In the end, technology is a wonderful tool, but it takes a human touch to make it meaningful.  I’m thankful to live in a world where I can have both. And use RSS to find and share the resources I need when they are needed.

Guardians of Democracy in a Digital World

Independence Day  is a good time to explore civic education.  Our students get less of it in school even though most schools say something in their mission statement or goals about producing some variation of “informed, engaged citizens.”.  If you define civic education as helping students learn to be good citizens instead of learning about civics, we must also help them develop skills and “dispositions” in addition to knowledge, what the Campaign for the Civic Mission of Schools calls civic competencies.

The 2011  “Guardian of Democracy: the Civic Mission of Schools” describes the sad state of civic education and research on these six proven practices to teach students  to be effective/engaged citizens.  1. Classroom Instruction, 2. Discussion of Current Events and Controversial Issues 3. Service-Learning  4. Extracurricular Activities 5. School Governance 6. Simulations of Democratic Processes.

Good stuff  but a year old.  What could I find that is research-based and newer?  How about a February 2012 Progress of Education Reform report from the Education Commission of States entitled “Civic Engagement through Digital Citizenship”.  It looks at research about how “Digital Natives” engage in civic action.  They report that those of us born before the digital revolution are more likely to view civic engagement in a dutiful way.  For Digital Natives, “civic actions originate from their “personally expressive politics” and “peer-to-peer relationships that promote engagement.”.  The report calls this “Actualizing Citizenship”,  characterized by more peer to peer training and action as well as self-determined expression and network development. This report emphasizes the issue of mostly “dutiful” teachers trying to reach “actualizing” students primarily using pedagogy that isn’t a good fit.

The report includes references to resources that look like fabulous support for teachers.  I especially liked their policy recommendations, taken directly from page 5 of their report:

“1. Digital natives learn and think about citizenship in fundamentally different ways than previous generations. If schools are to meet their civic mission, education policies and practices need to take digital natives’ conceptions of citizenship into account.

2. Broadband availability, accessibility and affordability are the determining factors separating youth who are digital natives and youth who are not.
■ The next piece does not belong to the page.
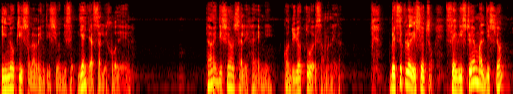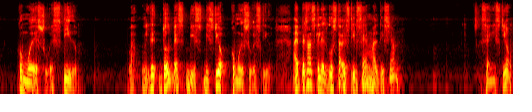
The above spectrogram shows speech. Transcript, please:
Y no quiso la bendición, dice, y ella se alejó de él. La bendición se aleja de mí cuando yo actúo de esa manera. Versículo 18, se vistió de maldición como de su vestido. Wow, mire, dos veces vistió como de su vestido. Hay personas que les gusta vestirse de maldición. Se vistió.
If policymakers do not address these factors, non-digital native youth, who are largely poor and
largely minority, will continue to be less likely to be civically engaged than their digital native peers.

3. Policymakers should carefully consider how technology usage policies impact civic learning, as well as potential civic engagement, for digital natives. While well-intended, policies that forbid student use of Facebook, Twitter, message boards,
blogs and texting during the school day effectively close off many suitable and worthwhile opportunities for civic learning, participation and activism for digital natives.
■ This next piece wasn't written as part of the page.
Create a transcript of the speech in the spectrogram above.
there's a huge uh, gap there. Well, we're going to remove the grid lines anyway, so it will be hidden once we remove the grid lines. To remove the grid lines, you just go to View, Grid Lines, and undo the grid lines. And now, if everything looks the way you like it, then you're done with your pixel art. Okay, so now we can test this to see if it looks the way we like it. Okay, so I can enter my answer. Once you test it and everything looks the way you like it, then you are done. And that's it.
4. Young citizens, digital natives included, need educational opportunities to prepare them for participation in digital media. Students do not possess inborn skills for technology and civic participation. These skills must be taught and therefore should be addressed in school standards and curricula.”
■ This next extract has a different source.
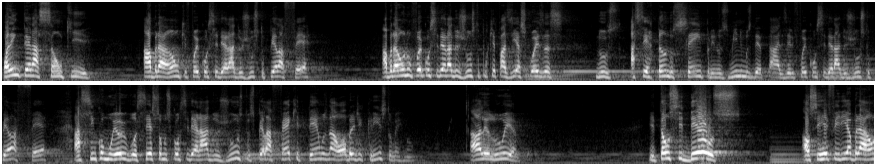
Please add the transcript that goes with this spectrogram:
Olha a interação que Abraão, que foi considerado justo pela fé, Abraão não foi considerado justo porque fazia as coisas nos acertando sempre, nos mínimos detalhes, ele foi considerado justo pela fé. Assim como eu e você somos considerados justos pela fé que temos na obra de Cristo, meu irmão. Aleluia. Então, se Deus, ao se referir a Abraão,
So here we are at that place where an interesting summary of research meets the daily grind of the classroom.  Citizenship isn’t just taught in civics class, it is taught across the curriculum.  How do you help your students become informed and engaged citizens?  How might it look different in light of what Digital Natives need to know about how to be a citizen?   Can’t wait to hear your thoughts!!